“I don’t think any of them have gone through the transformation that we have gone through here,” Simoncelli said. “The people we’re touring through the space are calling it ‘breathtaking,’ and ‘so much better than the rendering.’ That’s how I feel it is, too.”
What hasn’t changed, though, is the above-and-beyond commitment to service that’s a hallmark of both the Ritz-Carlton’s and the Four Seasons’ credos. An impressive number of staff members — “ladies and gentlemen,” in Ritz-Carlton parlance — have worked there since the hotel’s opening and stayed on through the transition.

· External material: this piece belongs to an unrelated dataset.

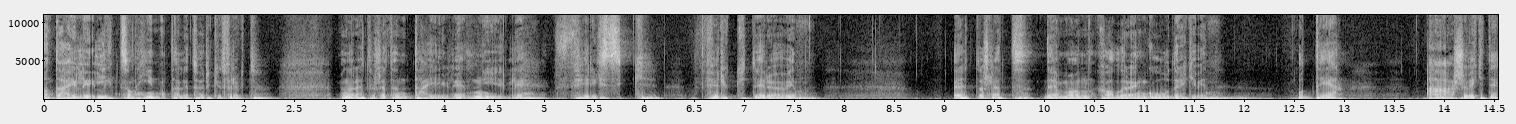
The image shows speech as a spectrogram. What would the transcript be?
og deilig Litt sånn hint av litt tørket frukt. Men rett og slett en deilig, nydelig, frisk, fruktig rødvin. Rett og slett det man kaller en god drikkevin. Og det er så viktig.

Director of Catering Marc Kaufman calls it a family, in terms of the staff. Kaufman himself is a testament to that: he's the second director of catering in the property’s entire 42 years of operation. He worked with the Ritz-Carlton Chicago in the ‘90s before departing for rotating stints at a few of Four Seasons’ other U.S. properties, most notably in San Francisco and Palm Beach. Twelve years ago, though, he returned to Chicago and his former role.
“Once you work at this particular Ritz-Carlton, you never really leave it,” Kaufman said. “Coming back was like putting on an old, comfortable glove for me. Everywhere else I worked, I compared to this hotel.”
When the property opened, Kaufman explained, it broke the mold for luxury hotels in the States, standing as a new model in terms of infrastructure. It was pretty revolutionary at the time to open a hotel as part of a mixed-use building that also housed luxury residences, a mall, and a Broadway-style theater. Water Tower Place shook up the shopping culture of the Magnificent Mile, too, bringing more accessible retailers to an area previously reserved for high-end brands and department stores.
The décor, however, was never meant to be quite as forward-thinking. Though the hotel was built in the ‘70s, the interior was fashioned in the French style of the 1700s, which was a trend at the time in the luxury space. “It’s kind of weird that you would take this modern International-style building and put in 18th-century Paris, but that’s what they did. The Park Lane in New York is the perfect example,” said Kaufman.
Now, it's as though the design has also had a homecoming of sorts, too. One that honors the hotel’s place in Chicago’s skyline and history.
“To walk around this hotel and see the city around you is just so remarkable,” Kaufman said. “We used to have heavy drapes, and they got a little less heavy over the years, but there still were big valances. Now, it’s like your heart opens when you get off the elevator because you have the whole city around you. It’s just so beautiful.”
Disclaimer: A complimentary media stay was provided to Travel + Leisure by the Ritz-Carlton Chicago.